**The problem**
Exact copy, no pictures: reproduce the lines from the one that holds "Transcript of everything" through the end of the entries.

**Task input**
BEGIN

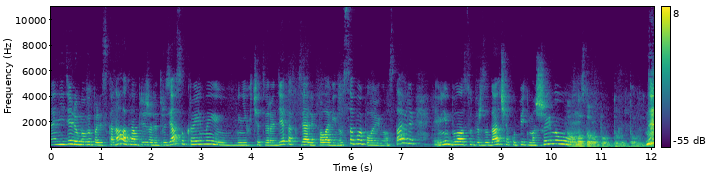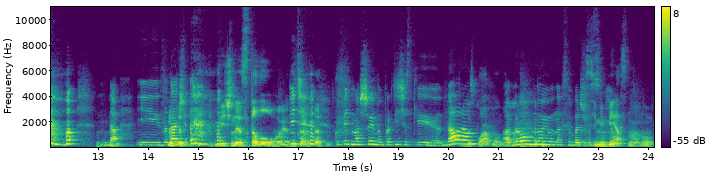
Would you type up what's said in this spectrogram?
На неделю мы выпали с канала, к нам приезжали друзья с Украины, у них четверо деток, взяли половину с собой, половину оставили, и у них была супер задача купить А машину. у нас дома был дурдом. Да, и задача Вечная столовая. Купить. машину практически даром, Бесплатно, да. огромную, на всю большую семью. Семиместную, ну,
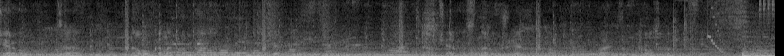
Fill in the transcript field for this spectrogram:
Чергу за наука на колі. Черга снаружи, як наука відбувається. Просто після.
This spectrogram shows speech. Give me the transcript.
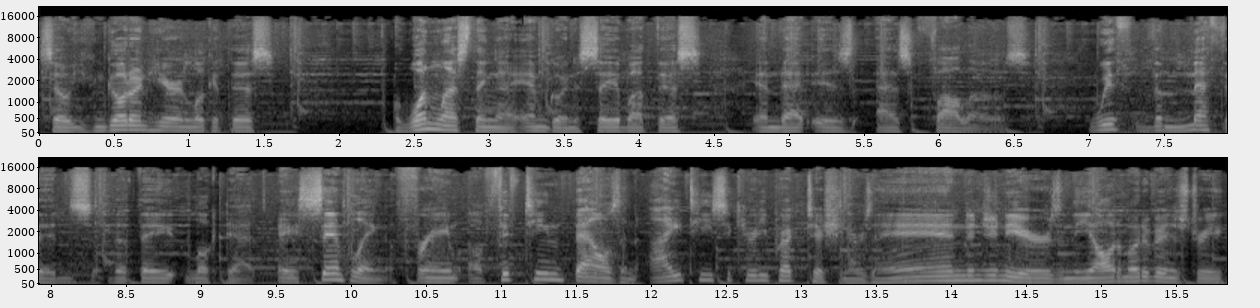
So you can go down here and look at this. One last thing I am going to say about this, and that is as follows. With the methods that they looked at, a sampling frame of 15,000 IT security practitioners and engineers in the automotive industry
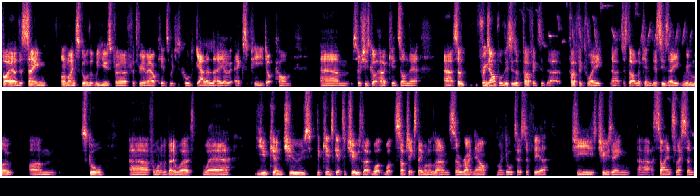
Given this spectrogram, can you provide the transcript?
via the same online school that we use for for three of our kids, which is called GalileoXP.com. Um, so she's got her kids on there. Uh, so, for example, this is a perfect uh, perfect way uh, to start looking. This is a remote um, school, uh, for want of a better word, where you can choose the kids get to choose like what what subjects they want to learn so right now my daughter sophia she's choosing uh, a science lesson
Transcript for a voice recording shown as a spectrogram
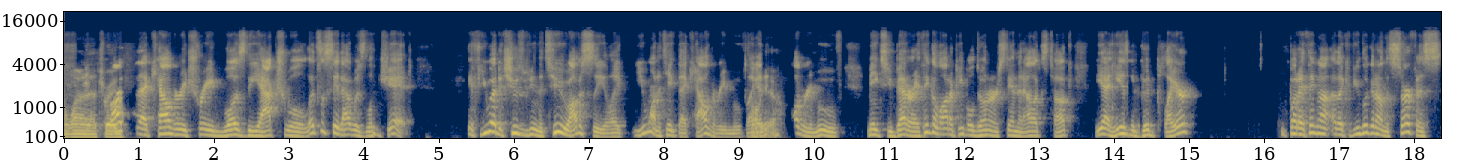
I wanted that trade. That Calgary trade was the actual. Let's just say that was legit if you had to choose between the two, obviously, like you want to take that Calgary move. Like oh, yeah. Calgary move makes you better. I think a lot of people don't understand that Alex Tuch, yeah, he is a good player, but I think uh, like if you look at it on the surface,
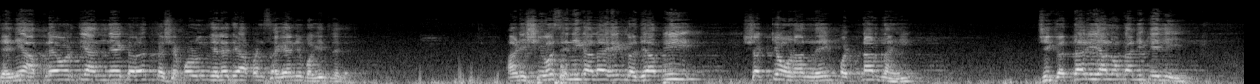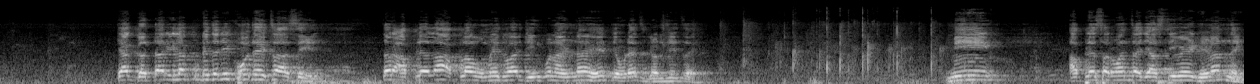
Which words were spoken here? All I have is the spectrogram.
त्यांनी आपल्यावरती अन्याय करत कसे पळून गेले ते आपण सगळ्यांनी बघितलेले आहे. आणि शिवसैनिकाला हे कदापि शक्य होणार नाही पटणार नाही जी गद्दारी या लोकांनी केली त्या गद्दारीला कुठेतरी खो द्यायचा असेल तर आपल्याला आपला उमेदवार जिंकून आणणं हे तेवढ्याच गरजेचं आहे मी आपल्या सर्वांचा जास्ती वेळ घेणार नाही.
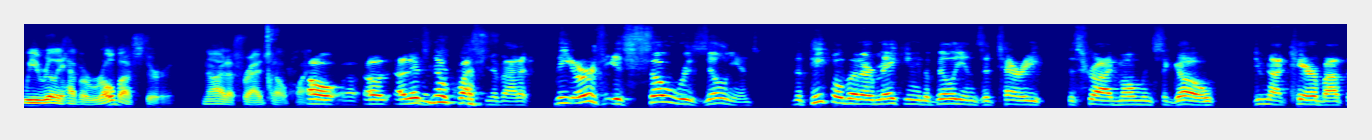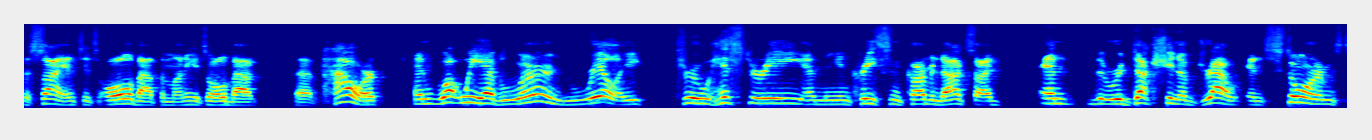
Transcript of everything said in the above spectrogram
we really have a robust Earth, not a fragile planet? Oh, oh uh, there's no question about it. The Earth is so resilient. The people that are making the billions that Terry described moments ago do not care about the science. It's all about the money, it's all about uh, power. And what we have learned really through history and the increase in carbon dioxide and the reduction of drought and storms,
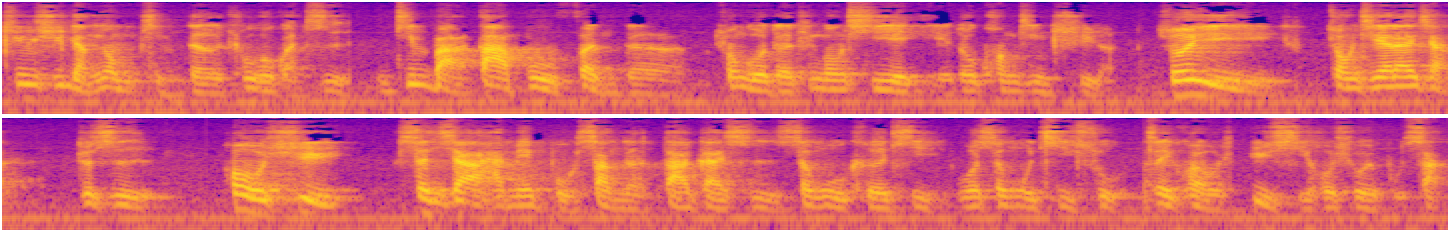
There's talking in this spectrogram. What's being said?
军需两用品的出口管制，已经把大部分的中国的军工企业也都框进去了。所以总结来讲，就是后续剩下还没补上的，大概是生物科技或生物技术这一块，我预期后续会补上。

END

**Result for this task**
Transcript of everything said in the above spectrogram
we really have a robust Earth, not a fragile planet? Oh, oh uh, there's no question about it. The Earth is so resilient. The people that are making the billions that Terry described moments ago do not care about the science. It's all about the money, it's all about uh, power. And what we have learned really through history and the increase in carbon dioxide and the reduction of drought and storms,
There's talking in this spectrogram. What's being said?
军需两用品的出口管制，已经把大部分的中国的军工企业也都框进去了。所以总结来讲，就是后续剩下还没补上的，大概是生物科技或生物技术这一块，我预期后续会补上。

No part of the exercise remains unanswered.